Date Published: March 25, 2018
Publisher: John Wiley and Sons Inc.
Author(s): Luigi Fontana, Sharon E. Mitchell, Boshi Wang, Valeria Tosti, Thijmen van Vliet, Nicola Veronese, Beatrice Bertozzi, Dayna S. Early, Parcival Maissan, John R. Speakman, Marco Demaria.
Calorie restriction (CR) is an effective strategy to delay the onset and progression of aging phenotypes in a variety of organisms. Several molecular players are involved in the anti‐aging effects of CR, but mechanisms of regulation are poorly understood. Cellular senescence—a cellular state of irreversible growth arrest—is considered a basic mechanism of aging. Senescent cells accumulate with age and promote a number of age‐related pathologies. Whether environmental conditions such as diet affect the accumulation of cellular senescence with age is still unclear. Here, we show that a number of classical transcriptomic markers of senescent cells are reduced in adult but relatively young mice under CR. Moreover, we demonstrate that such senescence markers are not induced in the colon of middle‐age human volunteers under CR in comparison with age‐matched volunteers consuming normal Western diets. Our data support the idea that the improvement in health span observed in different organisms under CR might be partly due to a reduction in the number of senescent cells.

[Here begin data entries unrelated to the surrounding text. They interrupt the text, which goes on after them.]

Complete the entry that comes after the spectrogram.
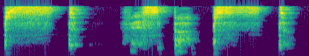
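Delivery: very soft, voiceless hushing whisper; whispering wind. A narrator's reading. Wind in the tall grass, whispering. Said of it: "Der Wind flüsterte".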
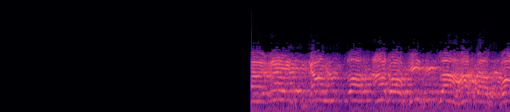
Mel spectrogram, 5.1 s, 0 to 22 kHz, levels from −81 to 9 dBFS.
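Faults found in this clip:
Audio dropout to silence, 0.00–2.51 s, already under way when the clip opens: silence, no room tone, sound enters mid-flow at 2.51 s. Input side, likely a lost capture device, failed link or stray mute while the encoder kept writing samples.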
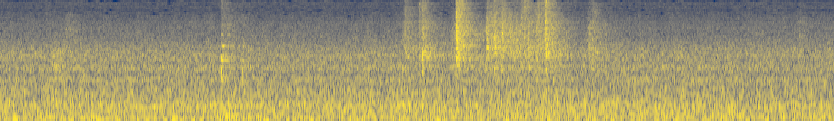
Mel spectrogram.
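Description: Faint steady room hum, with a quick run of light clicks and scrapes about three seconds in from a spoon knocking against a glass mixing bowl while scooping cookie dough.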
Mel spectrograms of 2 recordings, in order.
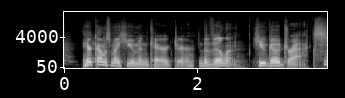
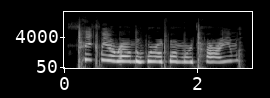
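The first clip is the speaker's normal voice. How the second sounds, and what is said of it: Miss Piggy impression, rounded voice. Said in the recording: “Does that sound like Miss Piggy? ... there's more of a rounded, right? ... my Miss Piggy impression”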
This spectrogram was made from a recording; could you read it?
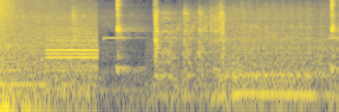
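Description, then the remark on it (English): A Subaru Legacy's engine is started remotely via smartphone: a few sharp clicks and a brief electronic chime, then it cranks and starts, settling into a steady low idle hum. Moderately loud, with no voices. “Remote engine start via smartphone. In the most advanced Subaru Legacy ever.”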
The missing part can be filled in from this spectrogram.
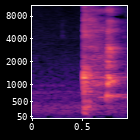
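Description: Two quick harsh cough bursts from an adult after a brief quiet stretch.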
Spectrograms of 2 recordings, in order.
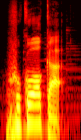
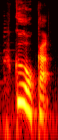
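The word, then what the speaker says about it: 福岡: So this name starts with a very interesting Japanese sound, fu, which is not exactly a fu, F-U, like it's spelled in English.Instead, it's sort of in between an F and an H. So it's a Fukuoka.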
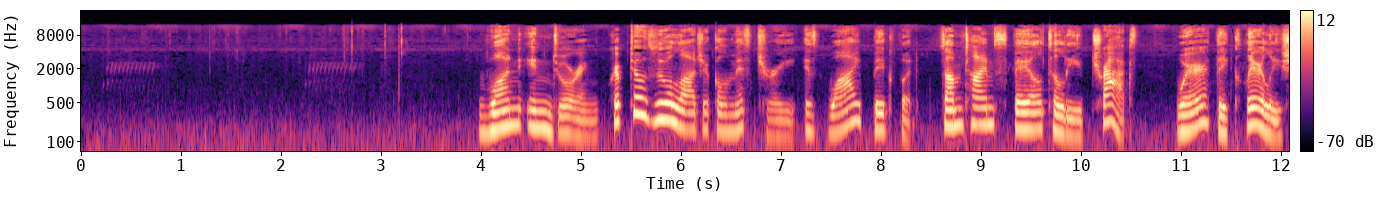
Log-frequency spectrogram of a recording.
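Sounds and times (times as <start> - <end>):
faint clicks: 0.2 - 3.4.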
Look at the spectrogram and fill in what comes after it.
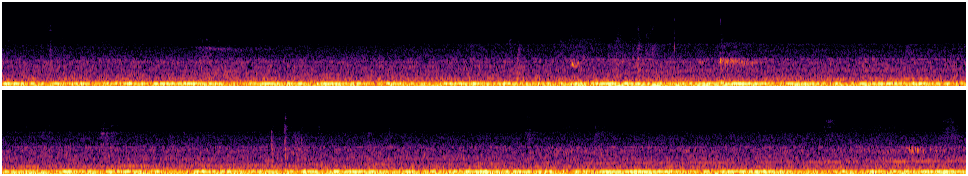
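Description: Inside a moving passenger train: the steady hum and low rumble of the train running along the track, with a faint whine that rises slowly in pitch from about halfway through as the train gathers speed, and a few light clicks and creaks.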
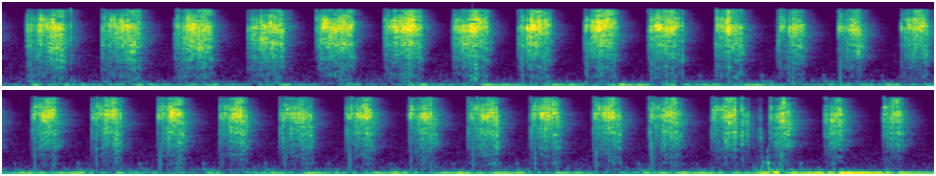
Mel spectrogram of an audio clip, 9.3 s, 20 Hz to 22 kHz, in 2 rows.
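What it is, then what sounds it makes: Salt rock lamp being scratched. Long nails on both hands scratch the surface of a large, solid, rough pink Himalayan salt rock lamp that is lit. About 31 quick, bright, raspy scrapes repeat at a steady pace of roughly three per second, each hissy stroke stopping sharply before the next.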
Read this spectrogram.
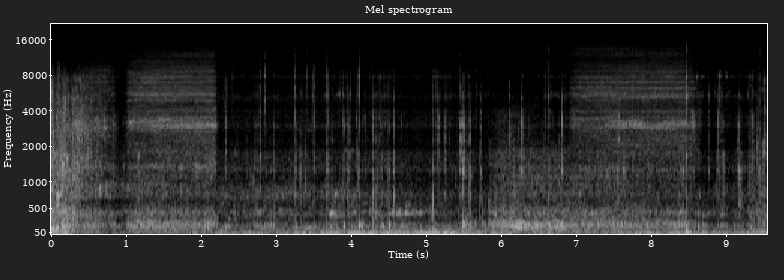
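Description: A diver breathes in through a regulator with a hissing rush.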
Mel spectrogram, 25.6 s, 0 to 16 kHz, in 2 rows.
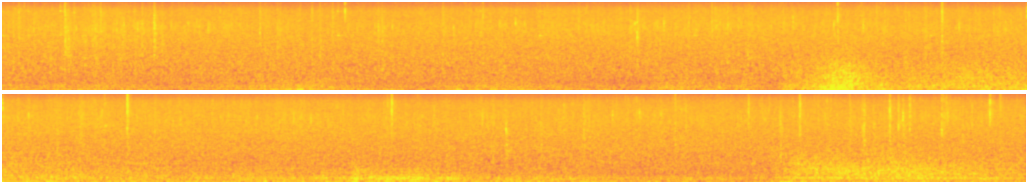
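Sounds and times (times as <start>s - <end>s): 
rain: 0.0s - 25.6s
thunder: 9.7s - 20.1s, 22.5s - 25.6s.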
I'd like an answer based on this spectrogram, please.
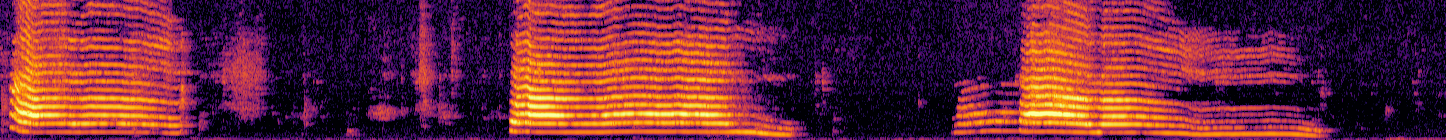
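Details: Male domestic cats, named Snowy and Milo, give three long drawn-out meows, each a harmonic-rich wail of two to three seconds that slides downward at the end, separated by quiet pauses indoors.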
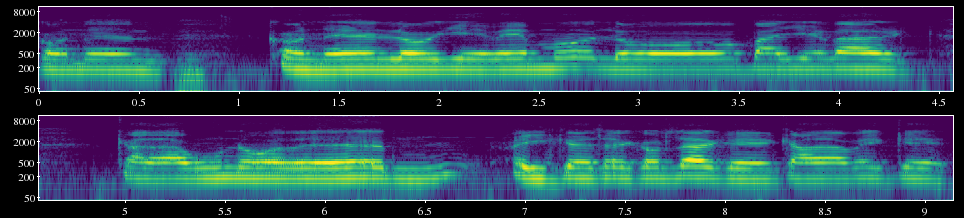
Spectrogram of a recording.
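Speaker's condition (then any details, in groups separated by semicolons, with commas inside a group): Cerebral palsy, mild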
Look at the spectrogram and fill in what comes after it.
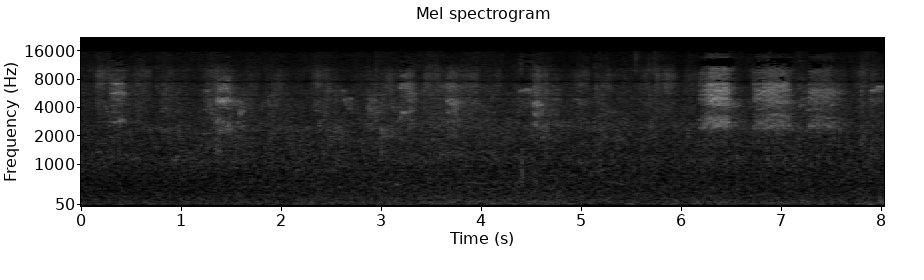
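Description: Short, high-pitched bird calls, about half a dozen scattered through, the loudest cluster about six to seven and a half seconds in, over a steady low background hum of outdoor ambience.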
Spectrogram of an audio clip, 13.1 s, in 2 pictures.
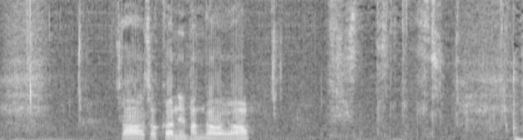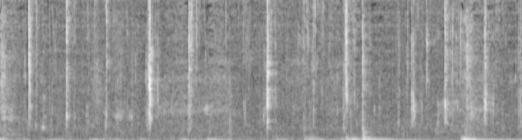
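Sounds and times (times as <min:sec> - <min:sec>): chewing with wet mouth clicks: 0:03.3 - 0:04.1, 0:04.7 - 0:13.0
deep irregular thumps: 0:06.4 - 0:07.0, 0:07.6 - 0:13.0.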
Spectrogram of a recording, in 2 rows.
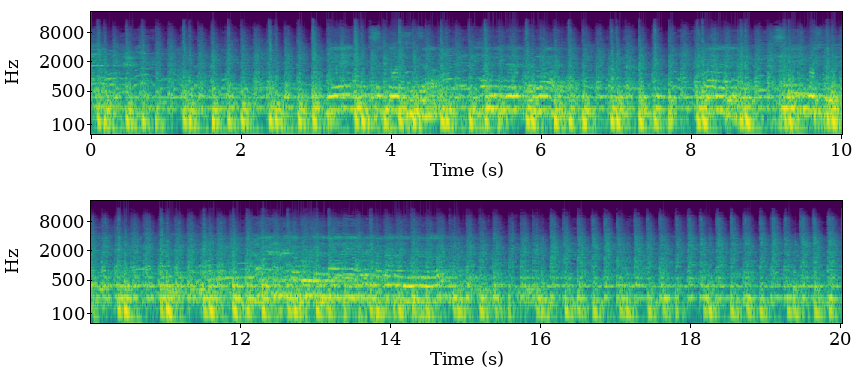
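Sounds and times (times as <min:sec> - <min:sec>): drums beating fast rhythm: 0:00.0 - 0:20.0.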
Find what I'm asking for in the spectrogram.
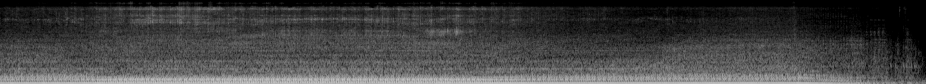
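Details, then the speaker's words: Kymron H20D Chinese mini excavator with a Yanmar diesel: steady idle with a light metallic buzz from the loose foot pedal plates rattling while running, then engine shuts off. "next thing these uh these little pedal back things they rattle when it's running can you hear"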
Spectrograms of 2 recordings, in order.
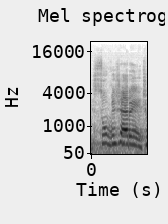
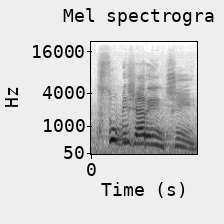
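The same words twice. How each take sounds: First: Said in the usual way. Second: "Subgerente" stretched slowly, sound by sound; drawn-out word. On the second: Shown as a demonstration. Teacher introduces a new word to pupils, drawn out slowly. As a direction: draw out "Subgerente" for the class.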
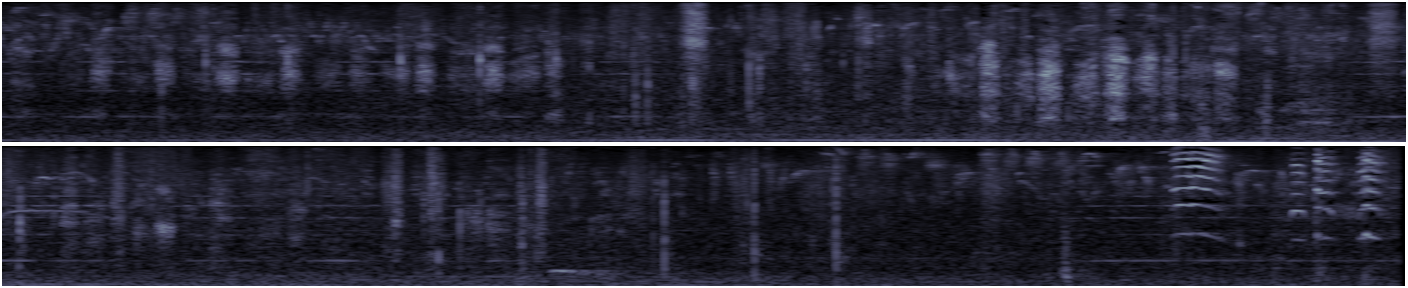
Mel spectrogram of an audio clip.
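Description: An English Bulldog puppy pants and snuffles in quick, uneven bursts, with a few high squeaks near the end.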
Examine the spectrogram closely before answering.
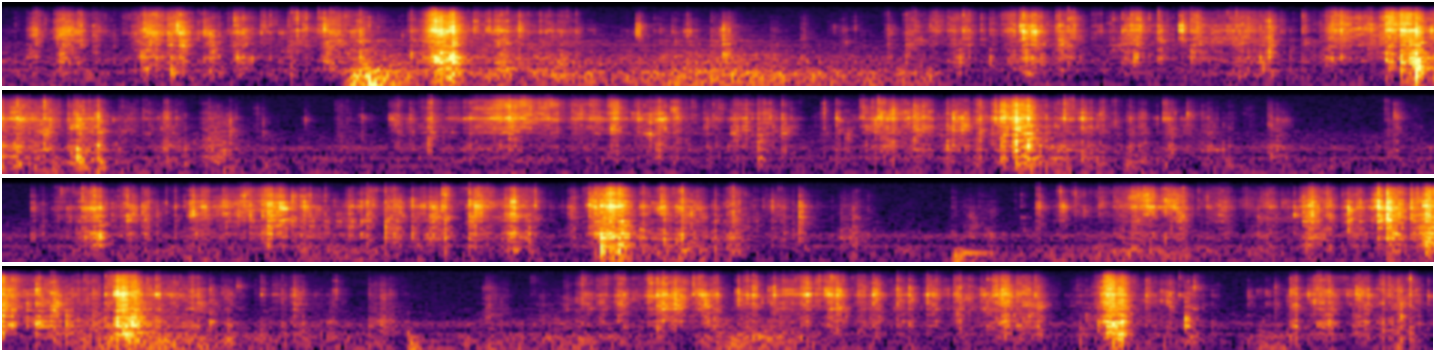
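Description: Foil baseball card pack wrappers crinkling and tearing as packs are ripped open by hand, in bursts every few seconds.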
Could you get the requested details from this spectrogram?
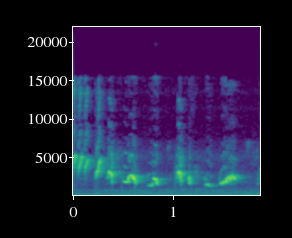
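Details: Cak ijo (green leafbird) giving quick harsh squawky notes and short slurred chirps, about six to eight in under two seconds, in a quiet setting.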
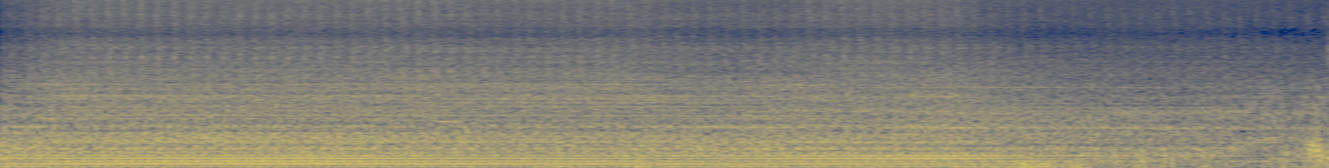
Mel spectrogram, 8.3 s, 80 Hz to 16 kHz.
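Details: Ticking at idle on a rebuilt 2016 Chrysler Town and Country, 3.6L VVT, about 5k miles, still on original oil (about 1 year), after a driver-side front-end accident; steady idle with a quick light tick, three or four a second, source not pinned down.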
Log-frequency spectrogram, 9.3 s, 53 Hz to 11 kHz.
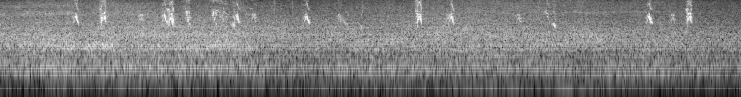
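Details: Several sparrows, among them a yellow-beaked one, recorded 29 January 2018; frequent scattered high chirps and tweets throughout, irregularly spaced, over a dense hum of traffic noise.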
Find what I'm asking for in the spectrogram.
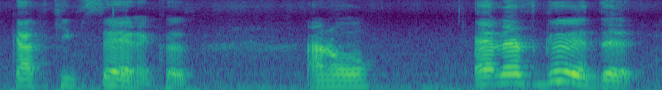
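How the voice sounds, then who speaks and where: Her fairly low voice has a sing-song lilt, a moderate pace, and a fairly bright tone. She's a grandmother in her fifties vlogging from home, chatty and rambling as she speaks directly to her audience.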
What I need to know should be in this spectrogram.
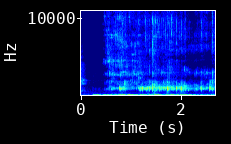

Human lifespan and health span have risen significantly in recent decades (Vaupel, 2010). Yet, aging is a progressive and generalized deterioration of the functional capacities of an organism which strongly contributes to tissue failure. Accordingly, age is one of the largest single risk factors for developing diseases, from neurodegeneration to cancer. The effects of aging are largely influenced by genetic and environmental conditions. While genetic manipulations of model organisms have set important milestones for the understanding of the aging process, calorie restriction (CR) is a well‐established nongenetic approach able to improve health span and lifespan in different organisms (Finkel, 2015). However, the precise mechanisms by which CR improves health are not fully understood (Speakman & Mitchell, 2011; Fontana & Partridge, 2015).